These more detailed ways of protecting the investments are covered by the next principle.
- The outcome of the fight depends on one's control
This is a continuation of the previous more general principle of protecting one's capital. This one further emphasizes the need for investors to control for the deals they make as opposed to acting on a pure hope or other emotional motives.
Paul Tudor Jones II is known to have said:
"Where you want to be is always in control - never wishing, always trading."
The fight in the investments field is between the individual investor and the collective will of other participants which together form the market. In order to not be unpleasantly surprised by the market the investors have to control for the risks they take when entering positions. They should also control for the profit potential of their deals. Practical issues include determining how much of the available capital will be invested in a single deal, setting proper stop loss orders and choosing an entry level so that the risk-reward ratio of the deal suits the investor's preferences, among others.
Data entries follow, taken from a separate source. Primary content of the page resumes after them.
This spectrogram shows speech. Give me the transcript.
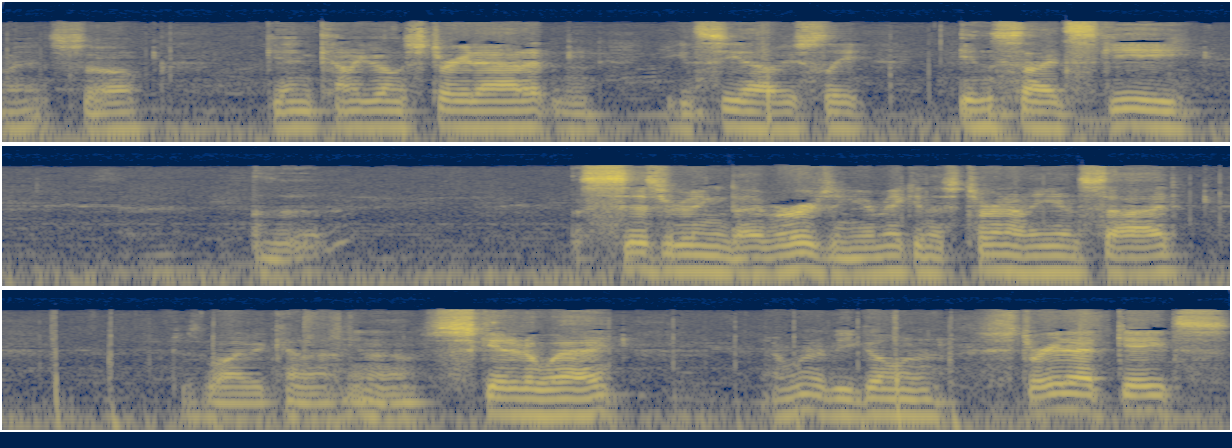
Right, so again, kind of going straight at it, and you can see obviously inside ski the scissoring, diverging. You're making this turn on the inside why we kind of, you know, skidded away. And we're going to be going straight at gates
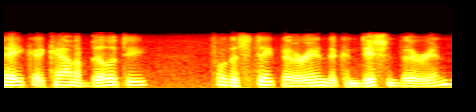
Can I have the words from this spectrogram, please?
take accountability for the state that they're in, the condition they're in?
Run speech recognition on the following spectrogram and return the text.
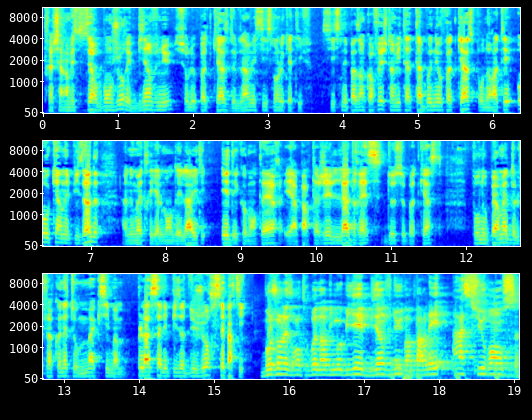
Très cher investisseur, bonjour et bienvenue sur le podcast de l'investissement locatif. Si ce n'est pas encore fait, je t'invite à t'abonner au podcast pour ne rater aucun épisode, à nous mettre également des likes et des commentaires et à partager l'adresse de ce podcast pour nous permettre de le faire connaître au maximum. Place à l'épisode du jour, c'est parti. Bonjour les entrepreneurs d'immobilier, bienvenue. On va parler assurance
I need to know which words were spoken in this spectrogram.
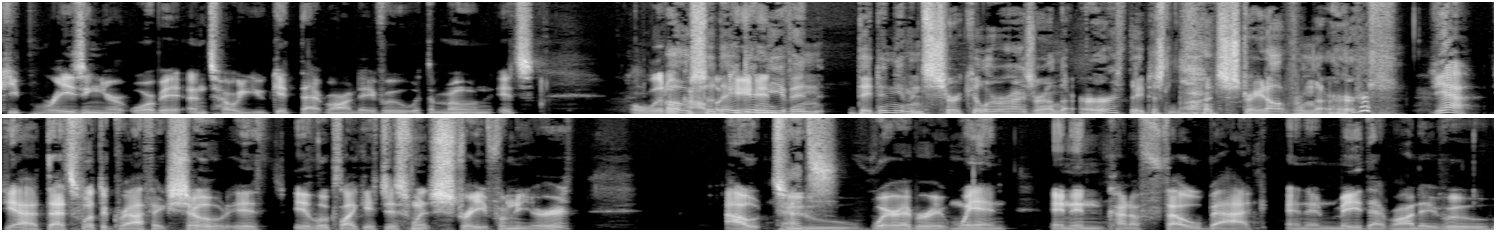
keep raising your orbit until you get that rendezvous with the moon. It's a little Oh, so they didn't even they didn't even circularize around the Earth. They just launched straight out from the Earth. Yeah, yeah, that's what the graphics showed. It it looked like it just went straight from the earth out to That's- wherever it went and then kind of fell back and then made that rendezvous.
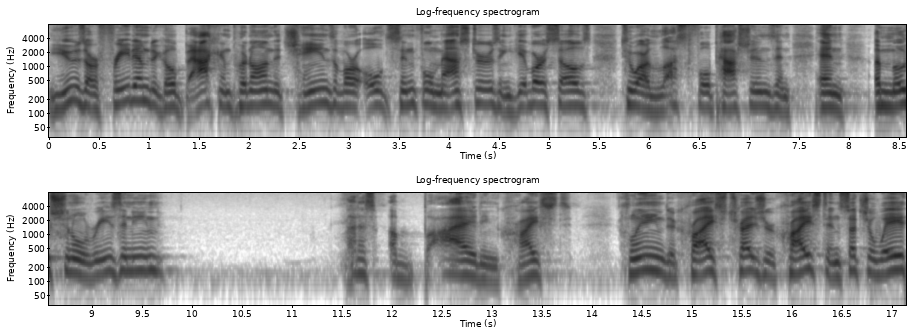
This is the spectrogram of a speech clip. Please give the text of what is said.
use our freedom to go back and put on the chains of our old sinful masters and give ourselves to our lustful passions and, and emotional reasoning. Let us abide in Christ, cling to Christ, treasure Christ in such a way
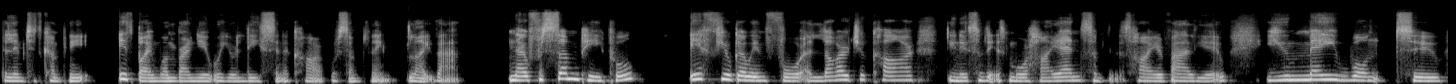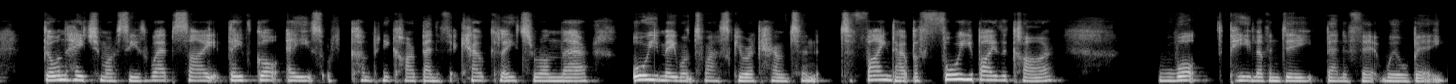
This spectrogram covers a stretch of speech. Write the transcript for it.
the limited company is buying one brand new or you're leasing a car or something like that. Now, for some people, if you're going for a larger car, you know, something that's more high end, something that's higher value, you may want to go on the HMRC's website. They've got a sort of company car benefit calculator on there, or you may want to ask your accountant to find out before you buy the car what the P11D benefit will be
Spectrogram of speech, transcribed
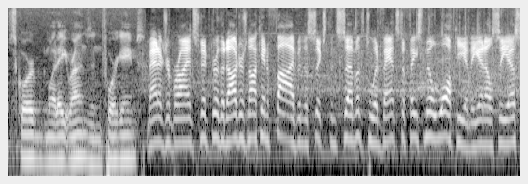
scored, what, eight runs in four games? Manager Brian Snitker, the Dodgers knock in five in the sixth and seventh to advance to face Milwaukee in the NLCS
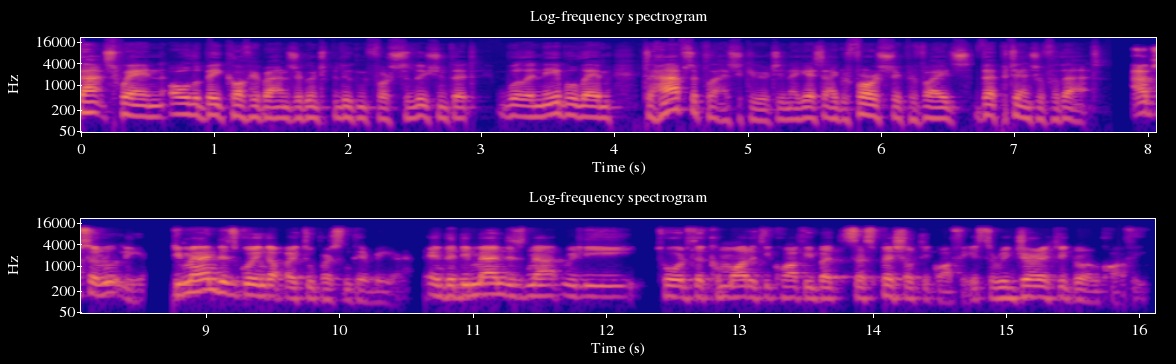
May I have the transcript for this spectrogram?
that's when all the big coffee brands are going to be looking for solutions that will enable them to have supply security. And I guess agroforestry provides the potential for that. Absolutely. Demand is going up by 2% every year. And the demand is not really towards the commodity coffee, but it's a specialty coffee. It's a regeneratively grown coffee.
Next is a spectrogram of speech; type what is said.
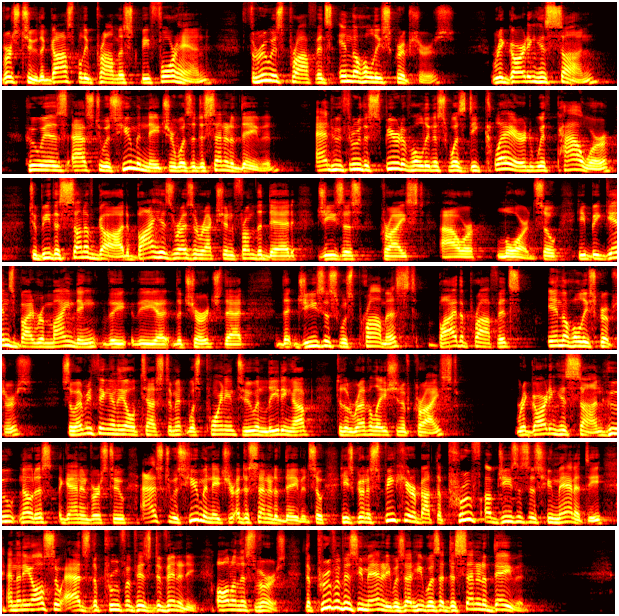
Verse two, the gospel he promised beforehand through his prophets in the Holy Scriptures regarding his son, who is, as to his human nature, was a descendant of David, and who through the Spirit of holiness was declared with power to be the Son of God by his resurrection from the dead, Jesus Christ our Lord. So he begins by reminding the, the, uh, the church that, that Jesus was promised by the prophets in the Holy Scriptures. So everything in the Old Testament was pointing to and leading up to the revelation of Christ regarding his son, who, notice again in verse 2, as to his human nature, a descendant of David. So he's going to speak here about the proof of Jesus' humanity, and then he also adds the proof of his divinity, all in this verse. The proof of his humanity was that he was a descendant of David.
The maximum loss investors could take on a single deal depends on their risk attitude. Often FOREX traders speak about a loss of 1-3% of their capital. This is so because of the various amount of deals they usually make. Risking a small part of their capital gives the investors the ability to continue to trade even after taking a loss on some positions. The value at risk often determines the size of the positions and the risk-reward ratio affects the entry and exit levels.
Below is a simple example which serves to show some part of the various parameters a trader should control for in a deal. We will use the daily graph of Ford .
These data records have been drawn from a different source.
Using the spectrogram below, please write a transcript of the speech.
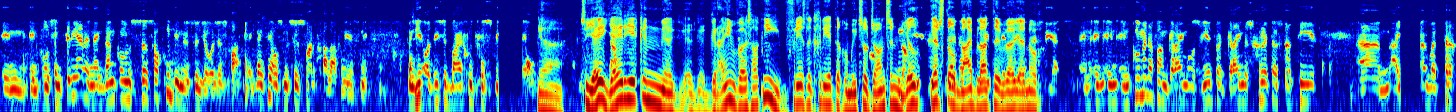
en en konsentreer en ek dink ons sal goed doen in St George's Park. Ek dink nie ons moet so swart galag wees nie. Dink jy ons het baie goed gespeel. Ja. So jy jy reken uh, Graham was dalk nie vreeslik gretig om Mitchell Johnson heel eerste op daai blad te wil jy nog. En en en en komende van Graham, ons weet wat Graham is groter statuur. Ehm um, hy wat terug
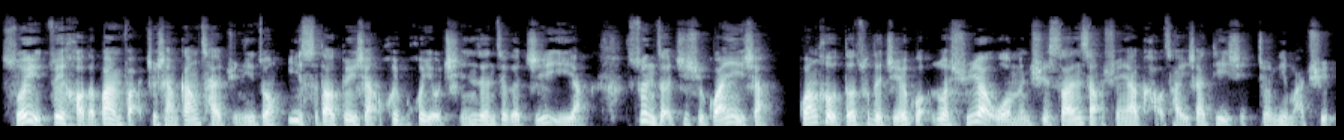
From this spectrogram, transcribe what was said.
所以，最好的办法就像刚才举例中意识到对象会不会有情人这个机一样，顺着继续观一下，观后得出的结果，若需要我们去山上悬崖考察一下地形，就立马去。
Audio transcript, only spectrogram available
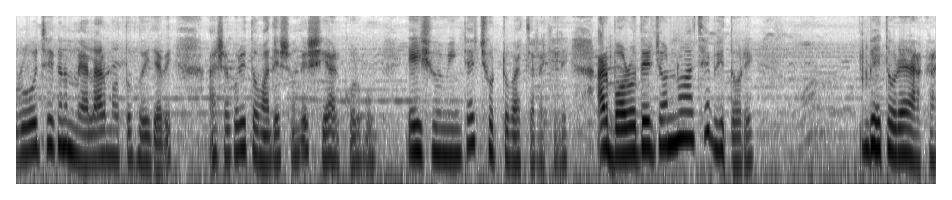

Let us say the date is near the end of October 2009 and a trader sees an upside potential in Ford shares. We would not discuss the reasons for such a view as those are not the main point here. Her preferred risk-reward ratio is 1:3 so in general she risks $1 to make $3. The stock has been in an upside trend till August 2009 but since then it traded mostly downward. It went several (three) times to around the 23.6% Fibonacci level ($6.97), broke it but bounced back. Now the stock is headed again to that level so the options are that it will either break its lowest point at $6.60 and continue to around $5.80-$5.20 levels or it could bounce back and go to its previous high at $8.8. The trader enters at $7 with a stop loss order at $6.50. If the first goal of profit taking is around $8.70-80 this would mean a reward of $1.80 for a risk of $0.50. This is better than the traders general desired risk-reward ratio of 1:3 so she takes the deal.
If the trader operates with $100,000 and is willing to risk 2% of that capital on a single deal this would mean that the value at risk would be $2000. According to the stop loss order which is set $0.50 below the entry level, that trader should buy no more than 4000 (4000 x $0.50 = $2000) shares of Ford in order to stay inside her limits.
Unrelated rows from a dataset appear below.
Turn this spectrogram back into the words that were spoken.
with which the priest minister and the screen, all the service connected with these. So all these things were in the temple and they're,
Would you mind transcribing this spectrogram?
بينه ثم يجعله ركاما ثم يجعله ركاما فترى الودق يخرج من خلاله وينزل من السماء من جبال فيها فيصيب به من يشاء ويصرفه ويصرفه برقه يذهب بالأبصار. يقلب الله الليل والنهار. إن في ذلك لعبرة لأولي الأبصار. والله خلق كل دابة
- Always be good at the application of everything that you have learned
We close the review of the application of Karate principles in trading and portfolio management with this beautiful last one of the precepts.
Among the main characteristics of the market is that it attracts some of the brightest minds on the Planet together with some of the fastest and newest technologies. In such a highly competitive environment mistakes are usually costly. In order to continue to be profitable the traders and investors should apply by the best way possible what they have learned. This best way is learned by practice. As Jesse Livermore has said:
"The game taught me the game. And it didn't spare the rod while teaching."